Roman Diaz

Roman Diaz in lab

ROMAN DIAZ, Senior, Mechanical and Aerospace Engineering, 2019

Research Program:  NSF LSAMP/CAMPRoman Diaz
Faculty Mentor: Dr. Jae Wan Park, Mechanical and Aerospace Engineering   
Graduate Student Mentor:  Joseph Lecap
Research Title: Turning a New Leaf with Second-Life Battery Packs
Hometown: Coachella, CA
Three words to describe me: intellectual, determined, kind

What are your future plans and/or goals?

My goals are to receive a Masters's or Ph.D. and spend some time researching in the aerospace engineering industry and possibly become a professor.

In what ways has engaging in undergraduate research impacted your future goals and plans?

Outside of research, I had a discussion with my P.I. about his graduate studies experience; he spoke of pursuing his research in a way that would benefit the world and that’s what I have wanted to do. The realization that I could use my own future research to help others around the world has further motivated me to pursue a Masters's and/or a Ph.D.

What contribution(s) will your research make to your field of study?

Roman presentingMy research has the chance to impact the future of Electric Vehicle battery recycling. When an EV's battery is replaced, it typically winds up in a landfill which is bad for the environment. Therefore, with my research, we will find ways to give the replaced battery modules a second life in the form of modular battery packs for energy storage.

What preparation and research experience did you have before applying to your research program?

Prior to applying to my research program, I had no research experience; however, my engineering courses prepped me for the majority of simulations and design studies I would run.

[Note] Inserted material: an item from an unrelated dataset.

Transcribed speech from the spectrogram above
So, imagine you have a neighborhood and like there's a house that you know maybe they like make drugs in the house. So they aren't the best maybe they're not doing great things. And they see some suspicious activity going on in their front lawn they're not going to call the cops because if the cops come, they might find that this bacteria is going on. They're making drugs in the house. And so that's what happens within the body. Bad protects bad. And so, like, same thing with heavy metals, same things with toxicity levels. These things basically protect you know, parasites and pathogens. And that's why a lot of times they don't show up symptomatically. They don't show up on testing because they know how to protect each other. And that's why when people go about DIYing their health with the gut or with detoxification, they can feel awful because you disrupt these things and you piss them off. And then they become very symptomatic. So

Personal achievements/accomplishments or other news and information:Roman on battery pack

Recipient of CALESS's Rigoberto Valdivia Award; Certificate of Completion of NSF CAMP Summer Research Program

What advice do you have for other undergraduate students seeking research experiences?

It might be intimidating to directly ask a professor to join their lab, but most times they are seeking motivated undergrads. My best advice is to email them or visit their office and speak to them directly about joining their research lab(s). You never really know until you ask.  Good luck!

What else would you like us to know about you?

Outside of research, I am going to be a board member for the Chicano and Latino Engineers and Scientist Society (CALESS), a club that helped me find my footing in college.